“I wonder where the pool is?” We’re in the kitchen now. One of the workers looks at me and smiles before mouthing the obvious, “There’s no pool here.” I smile and nod. “We can look for the pool another day,” I say, “why don’t we go back to your room?” And so we do. He sits on his bed. I sit on the chair beside him. The beautiful people are still loudly renovating their beach-y houses. We sit wordlessly for a few minutes.
There’s a picture of Jesus on his wall. Jesus is praying. I point to it and say, “Do you know who that is?” He looks at the picture. “My wife painted that.” “It’s lovely,” I say. “But who is it?” He gets slightly agitated. “My wife!” I walk over to the picture of Jesus and point right at him. “Do you know who this is? Do you think it’s Jesus?” He smiles. “Yes, that’s Jesus.” “What do you think he is praying for?” I ask. He pauses. Looks at the floor. Looks at me, then back at the picture. “That, I couldn’t say.”

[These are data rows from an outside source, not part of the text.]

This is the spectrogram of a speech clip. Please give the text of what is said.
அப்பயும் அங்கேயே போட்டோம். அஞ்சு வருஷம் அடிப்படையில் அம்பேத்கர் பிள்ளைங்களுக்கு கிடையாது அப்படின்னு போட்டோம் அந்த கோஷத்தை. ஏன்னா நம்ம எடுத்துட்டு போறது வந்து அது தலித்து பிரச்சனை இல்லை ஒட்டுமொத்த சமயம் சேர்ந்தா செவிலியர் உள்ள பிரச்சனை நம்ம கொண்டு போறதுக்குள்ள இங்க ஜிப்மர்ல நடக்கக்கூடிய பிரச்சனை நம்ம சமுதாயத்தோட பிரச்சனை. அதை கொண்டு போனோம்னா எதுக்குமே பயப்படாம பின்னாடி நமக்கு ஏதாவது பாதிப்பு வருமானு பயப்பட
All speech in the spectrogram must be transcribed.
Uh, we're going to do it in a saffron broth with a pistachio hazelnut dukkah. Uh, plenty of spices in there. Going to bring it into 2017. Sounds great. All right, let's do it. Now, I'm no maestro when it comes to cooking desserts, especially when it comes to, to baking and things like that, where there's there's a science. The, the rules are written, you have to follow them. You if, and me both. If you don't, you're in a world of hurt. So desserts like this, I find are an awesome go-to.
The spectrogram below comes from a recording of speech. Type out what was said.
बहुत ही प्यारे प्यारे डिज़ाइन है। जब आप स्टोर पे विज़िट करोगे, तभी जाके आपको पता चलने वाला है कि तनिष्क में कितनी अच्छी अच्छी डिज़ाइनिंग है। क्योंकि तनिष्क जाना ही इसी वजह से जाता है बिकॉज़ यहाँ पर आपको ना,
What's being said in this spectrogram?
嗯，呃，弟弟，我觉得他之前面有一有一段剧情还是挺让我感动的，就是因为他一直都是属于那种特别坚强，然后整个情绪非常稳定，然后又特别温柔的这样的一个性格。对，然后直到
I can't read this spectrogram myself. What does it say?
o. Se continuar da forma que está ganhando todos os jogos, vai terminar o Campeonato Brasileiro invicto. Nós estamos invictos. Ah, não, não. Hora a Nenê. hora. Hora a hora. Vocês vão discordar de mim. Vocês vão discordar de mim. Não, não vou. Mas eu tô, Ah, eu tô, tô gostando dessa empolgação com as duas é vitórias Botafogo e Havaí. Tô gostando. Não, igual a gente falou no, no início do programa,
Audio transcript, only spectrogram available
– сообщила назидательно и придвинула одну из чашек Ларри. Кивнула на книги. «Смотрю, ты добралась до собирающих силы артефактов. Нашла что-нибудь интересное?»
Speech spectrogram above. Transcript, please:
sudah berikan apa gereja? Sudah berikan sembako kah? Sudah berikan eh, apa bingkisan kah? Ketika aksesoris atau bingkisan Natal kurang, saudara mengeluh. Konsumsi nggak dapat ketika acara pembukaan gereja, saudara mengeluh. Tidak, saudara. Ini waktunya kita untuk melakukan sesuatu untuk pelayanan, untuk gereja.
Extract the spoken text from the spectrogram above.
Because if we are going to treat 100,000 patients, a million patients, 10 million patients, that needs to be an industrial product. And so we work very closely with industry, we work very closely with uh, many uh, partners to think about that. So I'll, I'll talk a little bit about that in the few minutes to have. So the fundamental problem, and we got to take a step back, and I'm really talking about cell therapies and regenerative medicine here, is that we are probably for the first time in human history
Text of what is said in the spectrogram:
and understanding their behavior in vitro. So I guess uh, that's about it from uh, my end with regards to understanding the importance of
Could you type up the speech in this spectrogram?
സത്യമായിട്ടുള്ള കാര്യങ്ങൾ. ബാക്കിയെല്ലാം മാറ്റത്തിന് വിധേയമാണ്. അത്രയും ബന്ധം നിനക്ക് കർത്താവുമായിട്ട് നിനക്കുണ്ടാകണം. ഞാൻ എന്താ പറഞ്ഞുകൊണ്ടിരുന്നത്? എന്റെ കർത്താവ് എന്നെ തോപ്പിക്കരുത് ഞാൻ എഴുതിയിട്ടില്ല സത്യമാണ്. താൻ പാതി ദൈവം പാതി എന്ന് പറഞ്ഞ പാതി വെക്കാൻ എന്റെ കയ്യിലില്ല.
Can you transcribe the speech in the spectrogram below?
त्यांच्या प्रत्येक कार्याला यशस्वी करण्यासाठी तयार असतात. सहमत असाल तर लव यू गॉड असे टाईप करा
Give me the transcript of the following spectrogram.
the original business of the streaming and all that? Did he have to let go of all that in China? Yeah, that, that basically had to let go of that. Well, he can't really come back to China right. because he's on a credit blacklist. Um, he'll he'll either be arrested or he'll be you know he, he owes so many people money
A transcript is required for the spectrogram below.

In Genesis 1, the Spirit of God is said to hover over the void that is formless, empty, dark. The creation story is that of order being wrested out of chaos. What spirit, I wonder, hovers over the dementia ward where chaos overwhelms order? Where formlessness and darkness bounce off the walls, where words don’t land, where nothing escapes, where even smiles seem empty.
“I think Jesus is praying for us,” I say to my friend, pointing back at his wife’s picture. “I think we need it.” He looks at me. “Sometimes the workers take away part of my room in the morning… I don’t know why… This is a good place… I like him… My son has a dog…”
The house on the beach is going to sell for $50 000 more than the beautiful people with unscrambled neurons paid for it. Thank God. I sigh and look at my friend. He smiles.
Usually your blogs are thought-provoking, funny, or interesting. This one makes me sad because I have dementia, in its very early treatable stages. To think that this may await any of us is a lonely, frightening future.
Patricia, I am so very sorry to hear this. I can well imagine how a post like this would produce sadness and anxiety for the future. Actually, truth be told, I probably can’t imagine it. Not yet, at any rate.
I always feel somewhat torn when I write posts like this one because I know that there are people out there for whom this isn’t an afternoon in the dementia ward but daily reality. I don’t write to cause pain. I suppose I write to bear witness. But as sad as it was to watch my friend in that place, and as sad as I feel for you feel as you look ahead to the future, I also do not doubt that Christ is present in such lives and in such places. And I pray that whatever your own future holds, you will experience this presence at each stage of the journey.
Peace to you.
The Hollanders get so many things right, eh? I used to live across the river from Windsor.
Yeah, I’ve heard of this model—sure seems to have a great deal to commend it!
Thanks so much for visiting these people, Ryan. I loved serving them and being a part of them. Such beautiful people. You describe their reality very accurately. My God bless you for your kindness!
May God bless you for loving and serving also. You’re right—beautiful people.
thank you Ryan.